Exercise data:
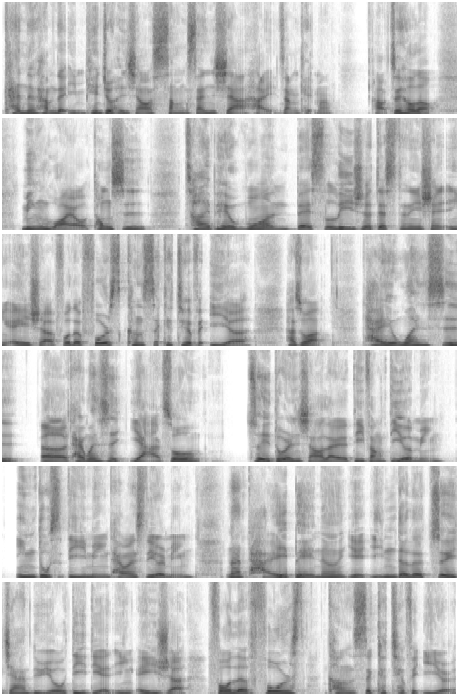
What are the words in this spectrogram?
看着他们的影片就很想要上山下海，这样可以吗？好，最后呢，Meanwhile，同时，Taipei won Best Leisure Destination in Asia for the fourth consecutive year。他说啊，台湾是。 呃，台湾是亚洲最多人想要来的地方，第二名。印度是第一名，台湾是第二名。那台北呢，也赢得了最佳旅游地点 in Asia for the fourth consecutive year，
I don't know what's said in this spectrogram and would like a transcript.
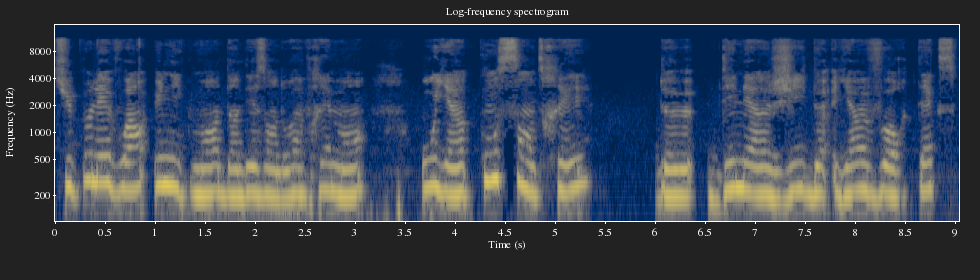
tu peux les voir uniquement dans des endroits vraiment où il y a un concentré de d'énergie, il y a un vortex.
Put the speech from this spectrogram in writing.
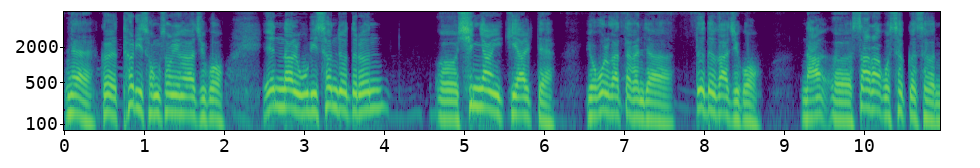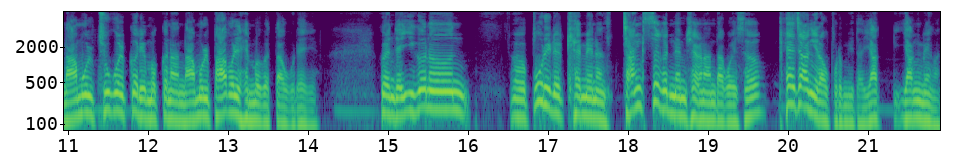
네, 그 털이 송송해 가지고, 옛날 우리 선조들은, 어, 식량이 귀할 때, 요걸 갖다가 이제 뜯어 가지고, 나, 어, 쌀하고 섞어서 나물 죽을 끓여 먹거나 나물 밥을 해 먹었다고 그래요. 그 이제 이거는, 어, 뿌리를 캐면은 장 썩은 냄새가 난다고 해서 폐장이라고 부릅니다. 약, 약명은.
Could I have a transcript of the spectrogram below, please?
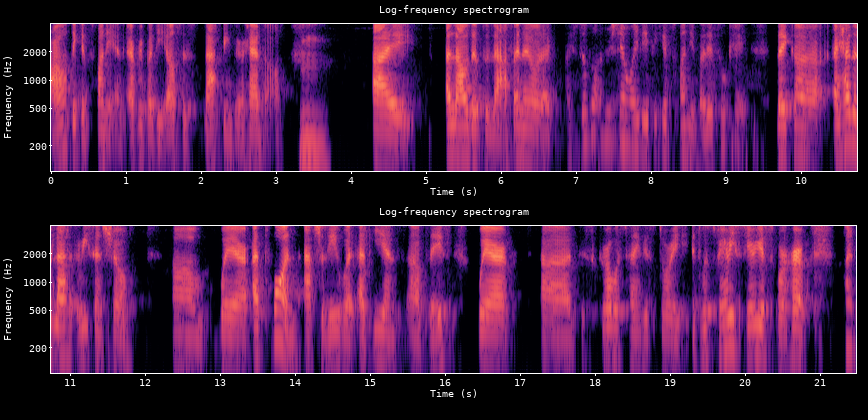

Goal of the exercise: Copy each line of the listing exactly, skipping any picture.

Task result:
What are the words in this spectrogram?
看着他们的影片就很想要上山下海，这样可以吗？好，最后呢，Meanwhile，同时，Taipei won Best Leisure Destination in Asia for the fourth consecutive year。他说啊，台湾是。 呃，台湾是亚洲最多人想要来的地方，第二名。印度是第一名，台湾是第二名。那台北呢，也赢得了最佳旅游地点 in Asia for the fourth consecutive year，
I don't know what's said in this spectrogram and would like a transcript.
tu peux les voir uniquement dans des endroits vraiment où il y a un concentré de d'énergie, il y a un vortex.
Put the speech from this spectrogram in writing.
네, 그 털이 송송해 가지고, 옛날 우리 선조들은, 어, 식량이 귀할 때, 요걸 갖다가 이제 뜯어 가지고, 나, 어, 쌀하고 섞어서 나물 죽을 끓여 먹거나 나물 밥을 해 먹었다고 그래요. 그 이제 이거는, 어, 뿌리를 캐면은 장 썩은 냄새가 난다고 해서 폐장이라고 부릅니다. 약, 약명은.
Could I have a transcript of the spectrogram below, please?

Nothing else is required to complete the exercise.